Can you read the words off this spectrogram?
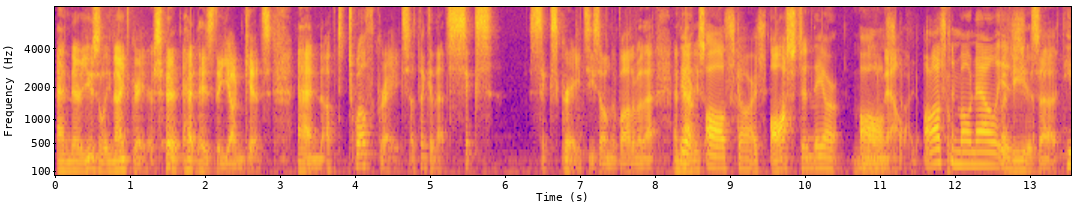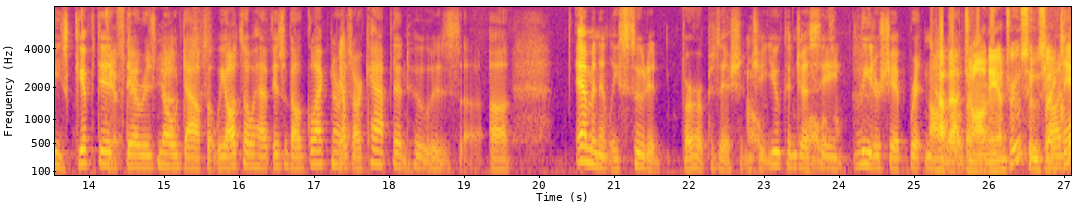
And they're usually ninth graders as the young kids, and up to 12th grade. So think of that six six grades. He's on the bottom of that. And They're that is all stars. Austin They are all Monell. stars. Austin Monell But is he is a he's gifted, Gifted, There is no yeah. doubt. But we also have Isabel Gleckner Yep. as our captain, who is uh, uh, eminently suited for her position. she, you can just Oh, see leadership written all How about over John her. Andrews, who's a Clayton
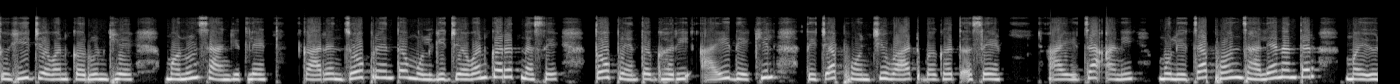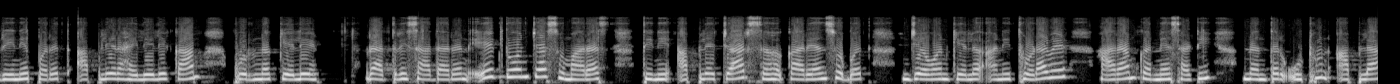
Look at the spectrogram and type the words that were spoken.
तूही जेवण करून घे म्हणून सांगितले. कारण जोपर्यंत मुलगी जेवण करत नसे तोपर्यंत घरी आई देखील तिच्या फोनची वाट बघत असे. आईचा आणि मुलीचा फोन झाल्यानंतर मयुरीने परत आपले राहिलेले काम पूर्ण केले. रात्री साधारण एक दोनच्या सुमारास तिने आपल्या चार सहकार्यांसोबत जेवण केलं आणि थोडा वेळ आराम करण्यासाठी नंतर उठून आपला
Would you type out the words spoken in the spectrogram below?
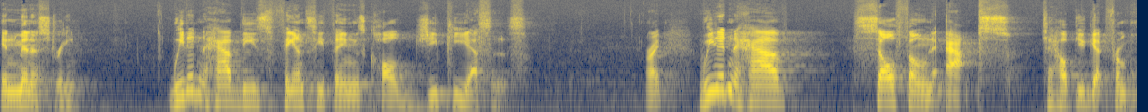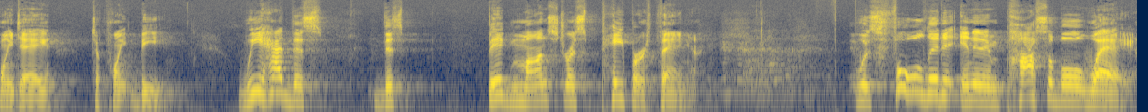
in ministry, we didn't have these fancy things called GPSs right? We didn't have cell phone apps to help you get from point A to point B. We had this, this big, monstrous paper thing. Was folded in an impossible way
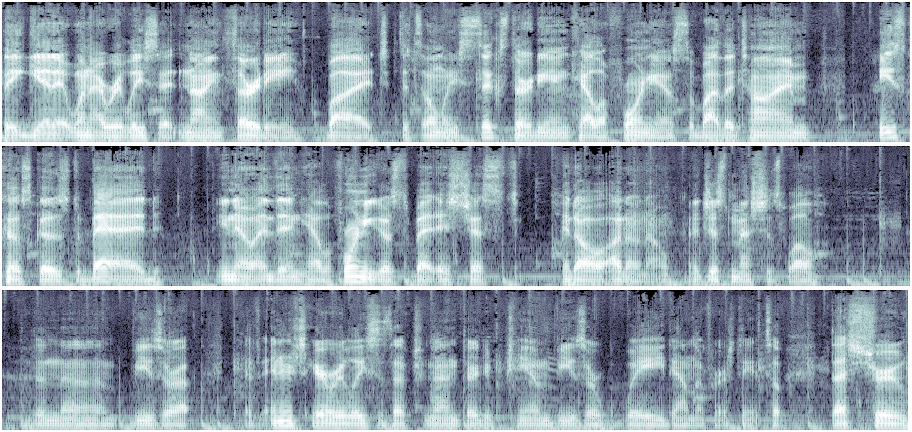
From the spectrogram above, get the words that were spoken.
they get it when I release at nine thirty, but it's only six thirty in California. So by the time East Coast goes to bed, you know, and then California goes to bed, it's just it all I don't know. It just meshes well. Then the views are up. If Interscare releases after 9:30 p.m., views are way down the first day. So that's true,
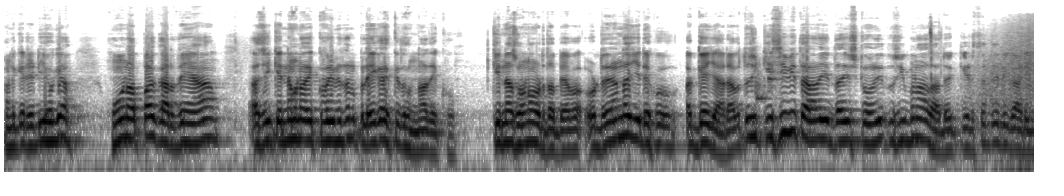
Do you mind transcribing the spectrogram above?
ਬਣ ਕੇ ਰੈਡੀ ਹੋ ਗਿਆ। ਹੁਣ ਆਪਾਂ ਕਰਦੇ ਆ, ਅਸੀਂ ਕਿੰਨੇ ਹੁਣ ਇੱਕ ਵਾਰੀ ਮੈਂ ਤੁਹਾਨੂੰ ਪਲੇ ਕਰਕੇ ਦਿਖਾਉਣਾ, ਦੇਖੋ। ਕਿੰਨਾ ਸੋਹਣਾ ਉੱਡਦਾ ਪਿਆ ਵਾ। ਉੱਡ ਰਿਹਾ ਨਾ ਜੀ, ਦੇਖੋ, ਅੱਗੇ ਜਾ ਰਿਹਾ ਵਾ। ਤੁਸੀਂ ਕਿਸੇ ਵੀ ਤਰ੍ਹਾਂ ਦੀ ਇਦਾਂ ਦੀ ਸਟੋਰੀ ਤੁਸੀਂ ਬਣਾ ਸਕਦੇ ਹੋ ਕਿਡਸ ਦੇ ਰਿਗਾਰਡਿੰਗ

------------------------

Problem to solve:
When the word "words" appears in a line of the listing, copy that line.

Final answer:
Can you read the words off this spectrogram?
Look at the spectrogram and type the words that were spoken.
Would you type out the words spoken in the spectrogram below?
From the spectrogram above, get the words that were spoken.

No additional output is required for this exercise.